Paul Jones has been appointed as chief digital and information officer (CDIO) at Leeds Teaching Hospitals NHS Trust, Digital Health News can exclusively reveal.

Jones joins the trust from BUPA, where he has held a number of senior IT roles which involved establishing a global security operations centre and was also responsible for the company’s enterprise architecture.

Previously, Paul worked across the public and private sector with roles including Group CIO of Serco and as a director within the public sector practice at KPMG Consulting.

He has also served as chief technology officer for the NHS in England where he was the senior responsible officer for the Spine and N3 as well as responsible for the clinical coding service and the Information Governance Toolkit.

Jones, who is expected to start his new role in November 2019, said: “I am delighted to be joining Leeds Teaching Hospitals Trust at an exciting time in its digital journey.

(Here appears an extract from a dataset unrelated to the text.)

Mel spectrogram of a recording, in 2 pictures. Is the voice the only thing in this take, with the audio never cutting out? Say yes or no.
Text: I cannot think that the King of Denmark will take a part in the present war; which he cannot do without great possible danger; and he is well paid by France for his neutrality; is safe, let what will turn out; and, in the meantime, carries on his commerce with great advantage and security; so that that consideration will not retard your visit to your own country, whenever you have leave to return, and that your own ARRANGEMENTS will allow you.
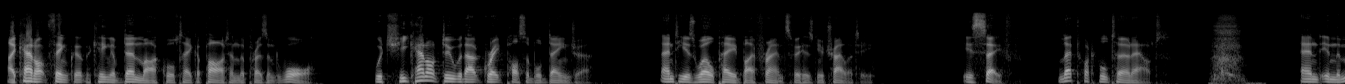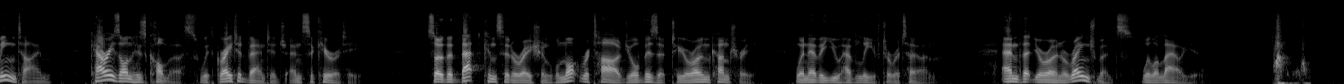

“With ambitions to become a digital hospital, it is great to see the focus and importance placed on improving the experience of both patients and staff through impressive digital initiatives.

“I am looking forward to learning more about the challenges and opportunities and I have been blown away by the people I have met so far. The Leeds Way culture shines strongly across the organisation.”

Jones replaces Richard Corbridge, who stepped down from the role in March 2019 to take up a position at Walgreens Boots Alliance.

The CDIO post has been covered by Andy Williams in the interim.

Julian Hartley, chief executive at the trust, said: “We’re absolutely delighted that Paul will be joining our trust board and I know he will be a great asset to the team.

“This is an exciting time for Leeds Teaching Hospitals and Paul’s skills and expertise will help us to build on the innovative work of our Digital and Informatics team in collaboration with partners across the city.

“This will drive forward our vision to provide the best specialist and integrated care for patients across our seven hospitals.”